With the Students
- Before the activity, have the students read the introduction on the As Cold as Ice Worksheet.
- As a class, discuss the questions on the Do You Have the Capacity? Worksheet. If necessary, guide the discussion towards the subject of heat capacity.
- If the students are building calorimeters, distribute the materials and demonstrate the construction. If not, then tell students to retrieve their calorimeters from the previous activity.
- The students should follow the instructions given on the As Cold as Ice Worksheet.
- The students will fill their calorimeter with 100ml of water and wait for it to equilibrate with its surroundings.
- The students will record the temperature of their water and the freezer temperature.
- Quickly, the students should use the tongs to transfer their samples from the freezer to their calorimeter. Instruct them to seal the calorimeter very quickly!
- The students will record the lowest temperature the thermometer reaches and do the calculations on their As Cold as Ice Worksheet.
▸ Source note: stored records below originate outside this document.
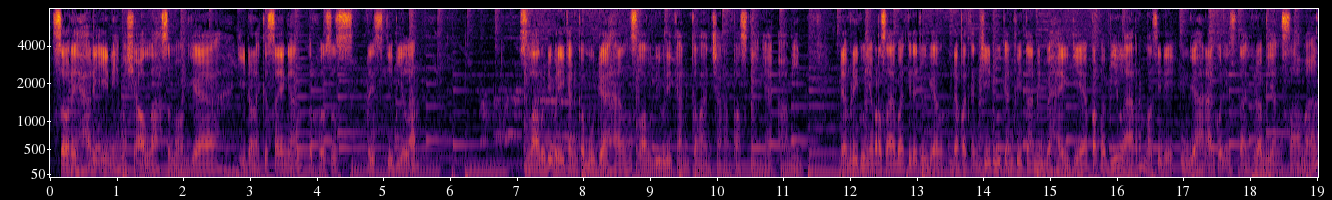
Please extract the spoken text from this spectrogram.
sore hari ini. Masya Allah, semoga idola kesayangan, terkhusus Rizky Bilar, selalu diberikan kemudahan, selalu diberikan kelancaran pastinya. Amin. Dan berikutnya persahabat kita juga mendapatkan cidukan vitamin bahagia Papa Bilar masih di unggahan akun Instagram yang sama.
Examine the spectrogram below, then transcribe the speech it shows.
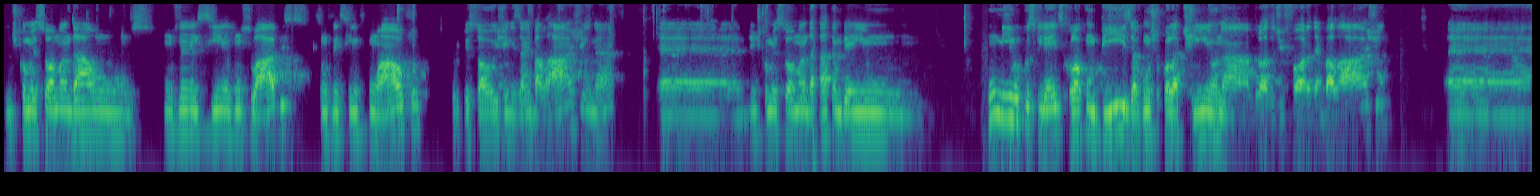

- After the activity, give the students the To Heat or Not to Heat Worksheet to complete in their groups.
- If the calorimeters are empty, the thermometer will likely be heavy enough to tip the device over and possibly break the thermometer. Therefore, instruct student to not leave their thermometer in an empty calorimeter.
- Make sure to transfer the cold metals into the calorimeter quickly and instantly be prepared to record the temperature change. The heat exchange happens quickly and is easy to miss.
- Do not touch the cold sample with anything other than the tongs! This will instantly skew the results as heat from your fingers will transfer to the material. Use only the tongs to transfer the material object between the freezer and the calorimeter.
- It may be somewhat difficult to obtain the metal pieces. A local machine shop may have scrap aluminum or copper that they will provide free of charge or for a low cost. Failing that, hardware stores sell lengths of pipe; a piece in that form is suitable. Finally, if only a couple pieces of each material type can be found, then simply have groups share each piece of metal and take turns with them rotating through the steps.
Accessing Prior Knowledge: Have the students complete the Do You Have the Capacity? Worksheet to start them thinking about heat capacity. Review their answers to gauge their mastery of the subject.
Activity Embedded Assessment
Worksheet: Have the students follow along with the As Cold as Ice Worksheet. Review their answers to gauge their mastery of the subject.
Reflection: Have the students complete the To Heat or Not to Heat Worksheet. On this worksheet, they calculate the accuracy of their calculations as well as suggest improvements for the next iteration of the design. Have them share their ideas with the class. Review their answers to gauge their mastery of the subject.
Have students go online or to a library to learn more about heat capacity and specific heat. For example, find equations describing how heat capacity can be calculated for different temperatures or how it changes with temperature. Also, the students should report on why different substances hold more heat than others.
- For lower grades, do the activity as a demonstration for the entire class.
- For upper grades, do the activity as is.
Dino, Jonas, National Aeronautics and Space Administration, "25 Years of Space Shuttle History in Pictures," March 29, 2008, accessed December 2, 2009. http://www.nasa.gov/centers/ames/multimedia/images/2006/shuttlehistory.html
ContributorsJames Prager; Megan Schroeder; Malinda Zarske; Janet Yowell
Copyright© 2009 by Regents of the University of Colorado.
Supporting ProgramIntegrated Teaching and Learning Program, College of Engineering, University of Colorado Boulder
The contents of this digital library curriculum were developed under a grant from the Fund for the Improvement of Postsecondary Education (FIPSE), U.S. Department of Education and National Science Foundation GK-12 grant no. 0338326. However, these contents do not necessarily represent the policies of the Department of Education or National Science Foundation, and you should not assume endorsement by the federal government.
Last modified: December 27, 2017